“Freedom,” or chapter 80 in Ursula K. Le Guin’s interpretation of the Tao Te Ching has this footnote (and it’s as good as the chapter):
Lao Tzu thinks the materialistic dualist, who tries to ignore the body and live in the head, and the religious dualist, who despises the body and lives for a reward in heaven, are both dangerous and in danger. So enjoy your life, he says; live in your body, you are your body; where is there to go? Heaven and earth are one. As you walk the streets of your town you walk on the Way of heaven.
You can’t just use logic and ignore the story. You can’t just use story and ignore logic.
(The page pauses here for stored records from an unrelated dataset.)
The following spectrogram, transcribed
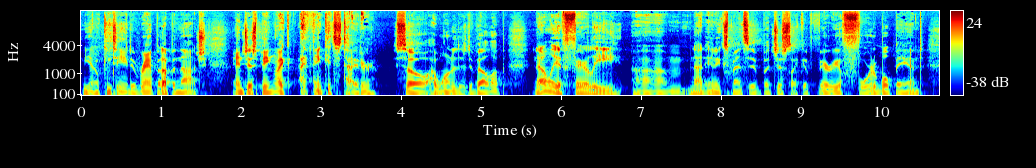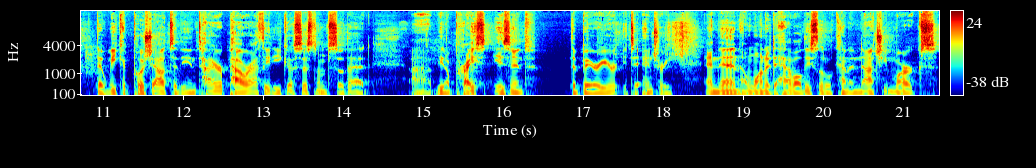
you know, continue to ramp it up a notch? And just being like, I think it's tighter. So I wanted to develop not only a fairly, um, not inexpensive, but just like a very affordable band that we could push out to the entire power athlete ecosystem so that, uh, you know, price isn't the barrier to entry. And then I wanted to have all these little kind of notchy marks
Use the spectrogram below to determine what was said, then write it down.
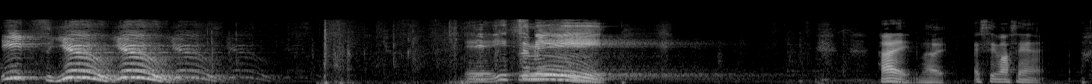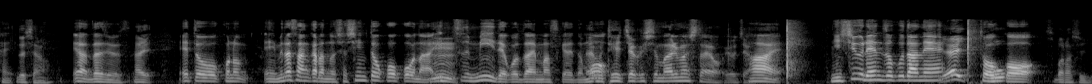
It's you, you! えー、いつみはい。はい。えすいません。はい。どうしたの？いや大丈夫です、はい。えっとこの、えー皆さんからの写真投稿コーナー、うん。It's me でございますけれどだいぶも定着してまいりましたよようちゃん、はい。2週連続だねイェイ。投稿。素晴らしい。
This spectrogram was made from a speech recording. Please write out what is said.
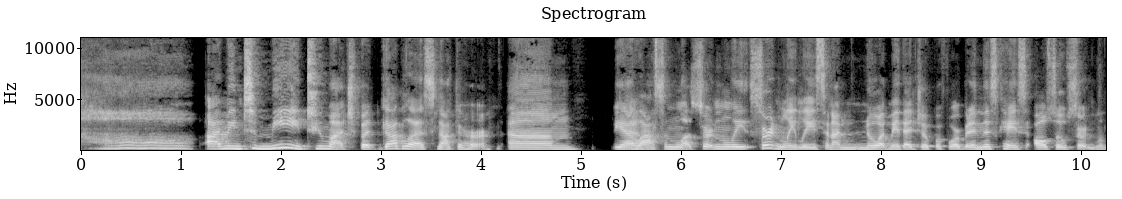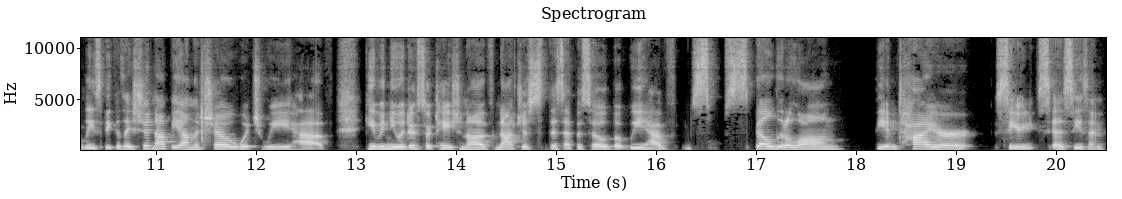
I mean to me too much but god bless not to her. Um yeah, yeah. last and last, certainly certainly least and i know i've made that joke before but in this case also certainly least because they should not be on the show which we have given you a dissertation of not just this episode but we have spelled it along the entire series uh, season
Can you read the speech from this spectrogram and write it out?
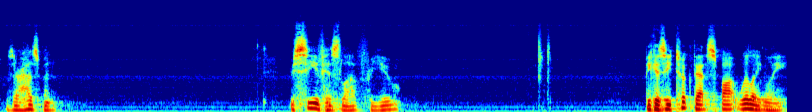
It was our husband. Receive his love for you because he took that spot willingly.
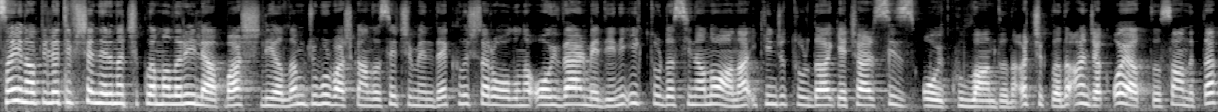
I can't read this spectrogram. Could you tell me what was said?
Sayın Abdülatif Şener'in açıklamalarıyla başlayalım. Cumhurbaşkanlığı seçiminde Kılıçdaroğlu'na oy vermediğini, ilk turda Sinan Oğan'a, ikinci turda geçersiz oy kullandığını açıkladı. Ancak oy attığı sandıkta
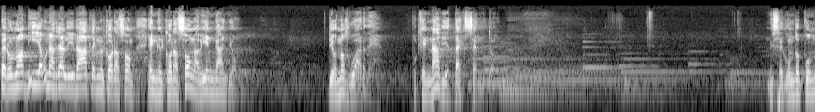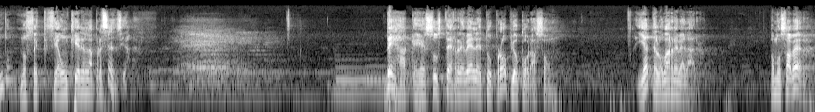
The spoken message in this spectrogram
pero no había una realidad en el corazón. En el corazón había engaño. Dios nos guarde, porque nadie está exento. Mi segundo punto, no sé si aún quieren la presencia. Deja que Jesús te revele tu propio corazón. Y Él te lo va a revelar. Vamos a ver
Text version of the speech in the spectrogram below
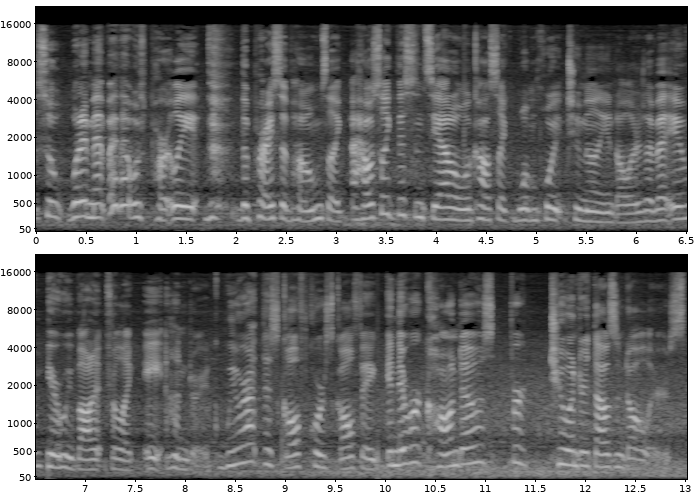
So what I meant by that was partly the price of homes. Like a house like this in Seattle would cost like 1.2 million dollars, I bet you. Here we bought it for like 800. We were at this golf course golfing and there were condos for $200,000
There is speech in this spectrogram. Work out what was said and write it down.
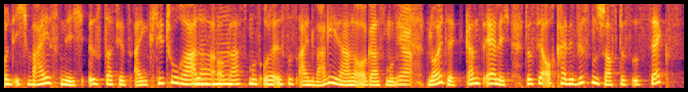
Und ich weiß nicht, ist das jetzt ein klitoraler mhm. Orgasmus oder ist es ein vaginaler Orgasmus? Ja. Leute, ganz ehrlich, das ist ja auch keine Wissenschaft. Das ist Sex,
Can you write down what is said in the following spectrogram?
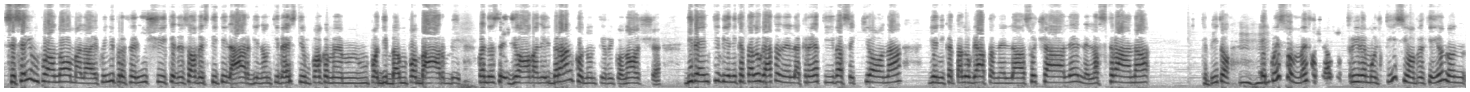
se sei un po' anomala e quindi preferisci, che ne so, vestiti larghi, non ti vesti un po' come un po', di, un po Barbie quando sei giovane, il branco non ti riconosce, diventi, vieni catalogata nella creativa secchiona, vieni catalogata nella sociale, nella strana, capito? Mm-hmm. E questo a me faceva soffrire moltissimo perché io non,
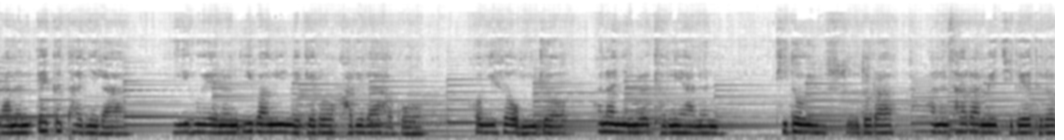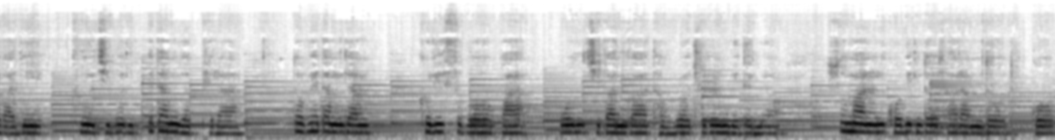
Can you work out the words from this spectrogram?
나는 깨끗하니라. 이후에는 이방인에게로 가리라 하고 거기서 옮겨 하나님을 경외하는 디도유수도라 하는 사람의 집에 들어가니 그 집은 회당 옆이라 또 회당장 그리스보가 온 집안과 더불어 주를 믿으며 수많은 고린도 사람도 듣고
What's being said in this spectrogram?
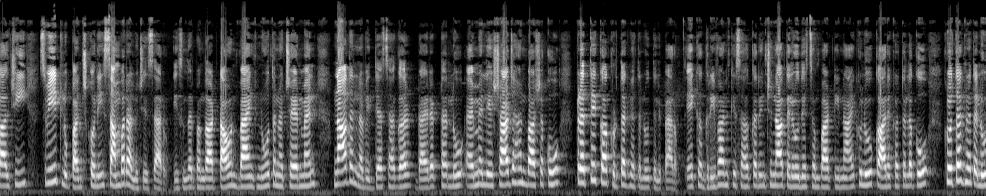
కాల్చి స్వీట్లు పంచుకొని సంబరాలు చేశారు. ఈ సందర్భంగా టౌన్ బ్యాంక్ నూతన చైర్మన్ నాదన్ల విద్యాసాగర్ డైరెక్టర్లు ఎమ్మెల్యే షాజహాన్ బాషకు ప్రత్యేక కృతజ్ఞతలు తెలిపారు. ఏకగ్రీవానికి సహకరించిన తెలుగుదేశం పార్టీ నాయకులు కార్యకర్తలకు కృతజ్ఞతలు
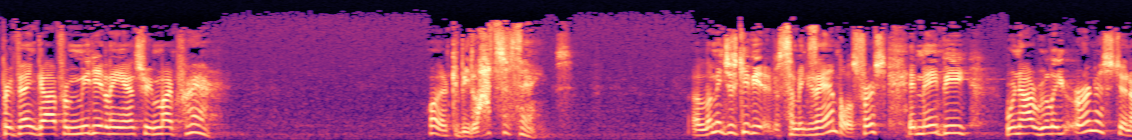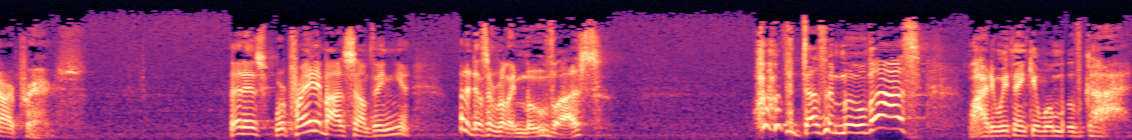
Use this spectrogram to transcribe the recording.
prevent God from immediately answering my prayer? Well, there could be lots of things. Uh, let me just give you some examples. First, it may be we're not really earnest in our prayers. That is, we're praying about something, but it doesn't really move us. If it doesn't move us, why do we think it will move God?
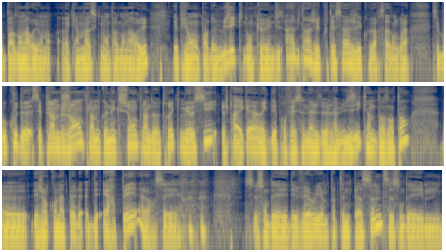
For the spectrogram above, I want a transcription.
On parle dans la rue, on, avec un masque, mais on parle dans la rue. Et puis on parle de musique, donc euh, ils me disent ah putain j'ai écouté ça, j'ai découvert ça. Donc voilà, c'est beaucoup de, c'est plein de gens, plein de connexions, plein de trucs. Mais aussi, je travaille quand même avec des professionnels de la musique hein, de temps en temps, euh, des gens qu'on appelle des RP. Alors c'est ce sont des, des very important persons, ce sont des,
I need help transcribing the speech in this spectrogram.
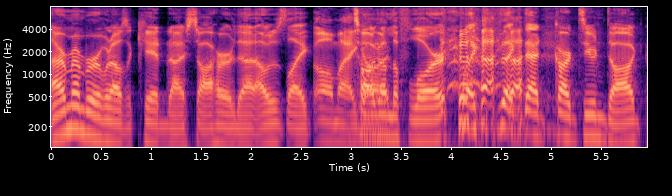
I remember when I was a kid and I saw her that I was like, Oh my tongue God. on the floor, like like that cartoon dog.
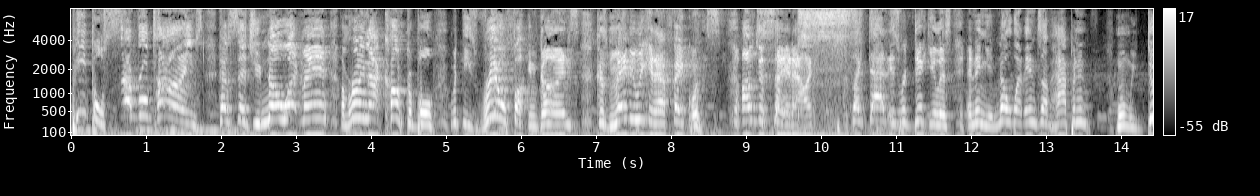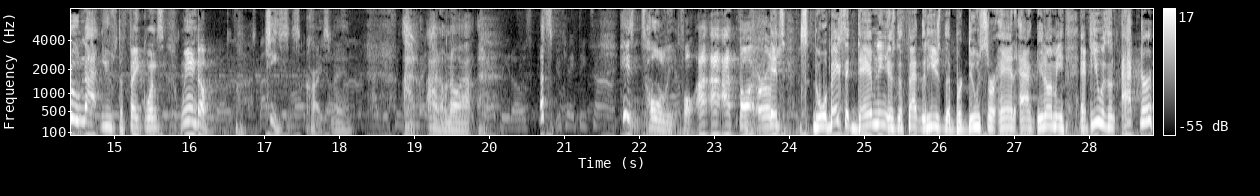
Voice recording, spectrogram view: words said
people several times have said, you know what, man? I'm really not comfortable with these real fucking guns because maybe we can have fake ones. I'm just saying, Alex. Like, that is ridiculous. And then you know what ends up happening? When we do not use the fake ones, we end up. Jesus Christ, man. I, I don't know. I, that's. He's totally at fault. I, I, I thought early. It's, it's- what makes it damning is the fact that he's the producer and actor. You know what I mean? If he was an actor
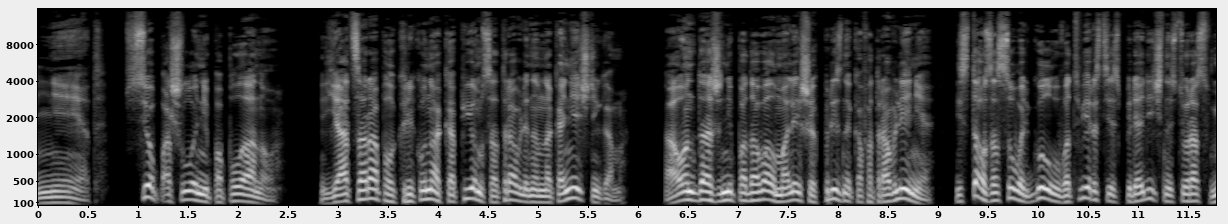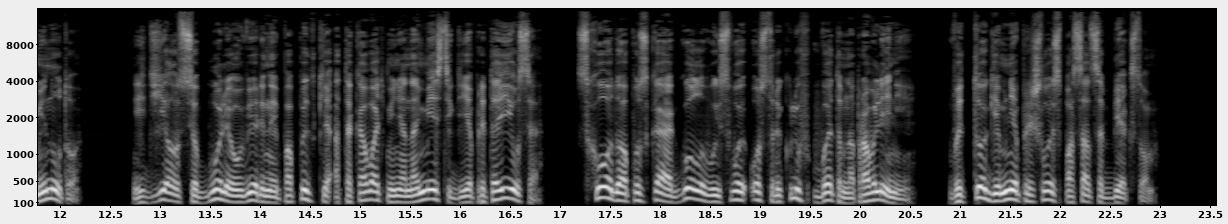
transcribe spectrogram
Нет, все пошло не по плану. Я оцарапал крикуна копьем с отравленным наконечником, а он даже не подавал малейших признаков отравления и стал засовывать голову в отверстие с периодичностью раз в минуту и делал все более уверенные попытки атаковать меня на месте, где я притаился, сходу опуская голову и свой острый клюв в этом направлении. В итоге мне пришлось спасаться бегством.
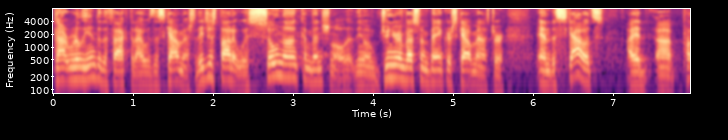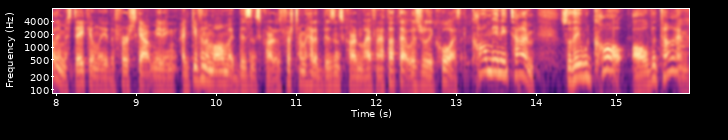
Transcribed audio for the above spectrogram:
got really into the fact that I was the scoutmaster. They just thought it was so non-conventional that you know, junior investment banker, scoutmaster, and the scouts. I had uh, probably mistakenly the first scout meeting. I'd given them all my business card. It was the first time I had a business card in life, and I thought that was really cool. I was like, "Call me anytime." So they would call all the time,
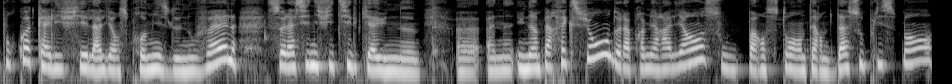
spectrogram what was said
Pourquoi qualifier l'alliance promise de nouvelle? Cela signifie-t-il qu'il y a une, euh, une imperfection de la première alliance? Ou pense-t-on en termes d'assouplissement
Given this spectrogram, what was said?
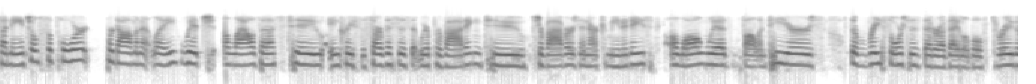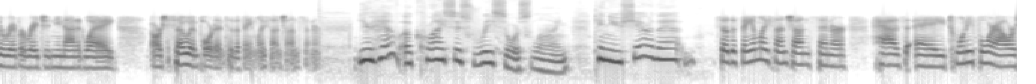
financial support predominantly, which allows us to increase the services that we're providing to survivors in our communities, along with volunteers. The resources that are available through the River Region United Way are so important to the Family Sunshine Center. You have a crisis resource line. Can you share that? So, the Family Sunshine Center has a 24 hour,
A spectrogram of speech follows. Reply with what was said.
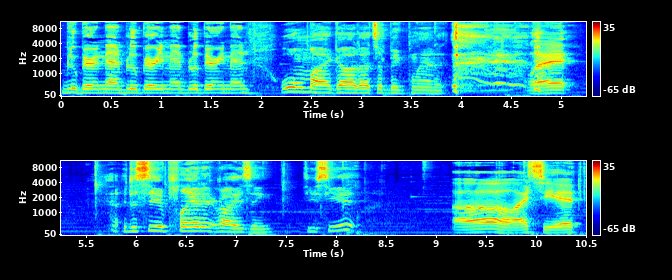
Blueberry man, blueberry man, blueberry man. Oh my god, that's a big planet. What? I just see a planet rising. Do you see it? Oh, I see it.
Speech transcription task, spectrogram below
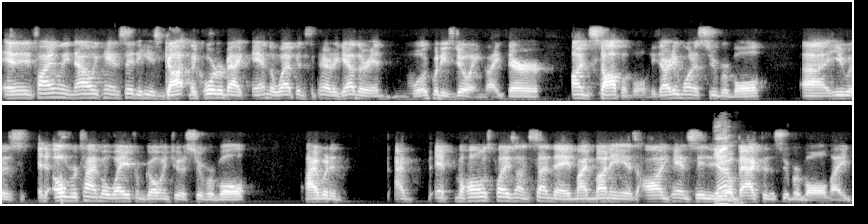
And then finally now in Kansas City, he's got the quarterback and the weapons to pair together. And look what he's doing. Like they're unstoppable. He's already won a Super Bowl. Uh, he was an overtime away from going to a Super Bowl. I would have. I, if Mahomes plays on Sunday, my money is on Kansas City Yeah. to go back to the Super Bowl. Like,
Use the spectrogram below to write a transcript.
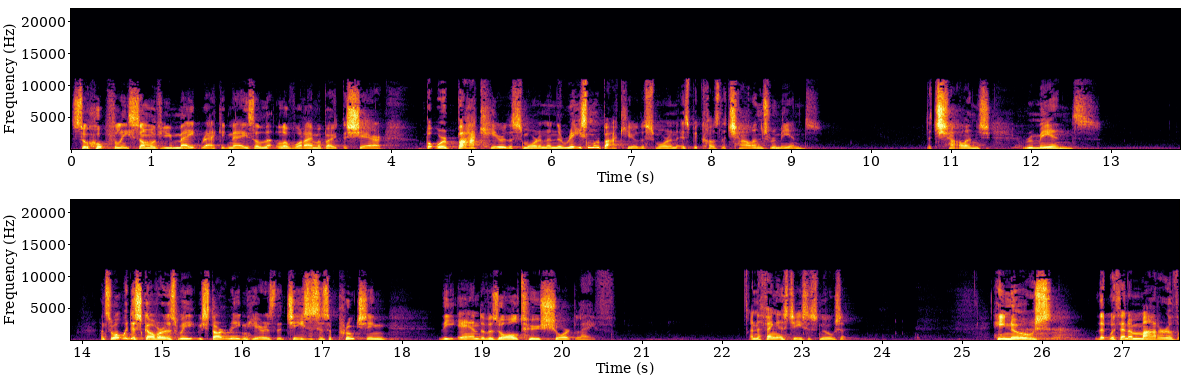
So hopefully, some of you might recognize a little of what I'm about to share. But we're back here this morning, and the reason we're back here this morning is because the challenge remains. The challenge remains. And so, what we discover as we, we start reading here is that Jesus is approaching the end of his all too short life. And the thing is, Jesus knows it. He knows that within a matter of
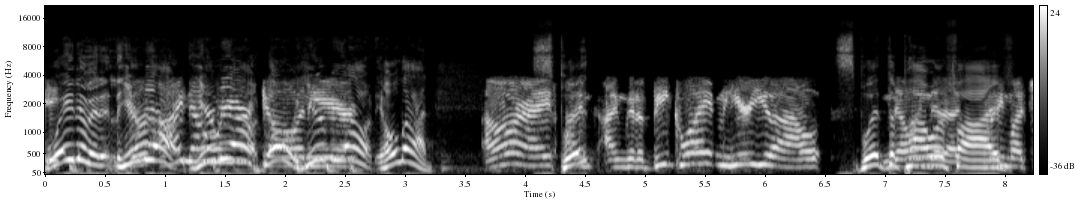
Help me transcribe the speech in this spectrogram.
Wait a minute. Hear me out. I know hear where me you're out. No, hear here. me out. Hold on. All right, Split- I'm, I'm going to be quiet and hear you out. Split the Power Five Pretty much.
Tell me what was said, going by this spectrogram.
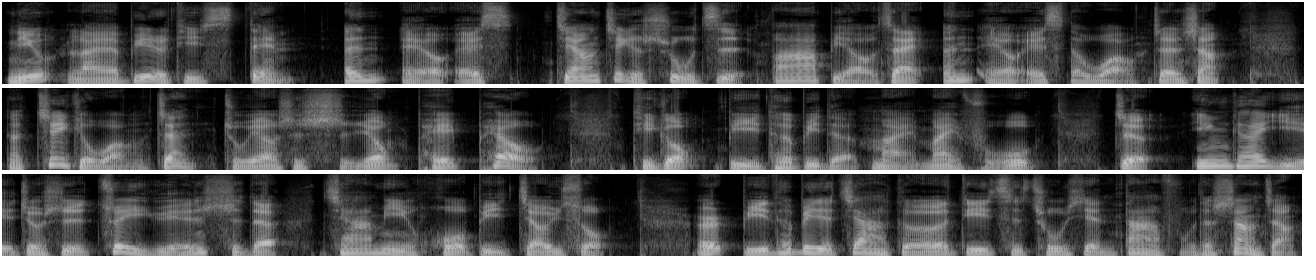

Both are dangerous and in danger.
If you want to have some cake and eat it too, you better learn how to make a cake.
Or, figure out what job you can do to earn the money to buy your sweet-tooth with a growing butt some cake.
The good stuff is already all around us. It’s our job to process the good in order to appreciate its inherent goodness.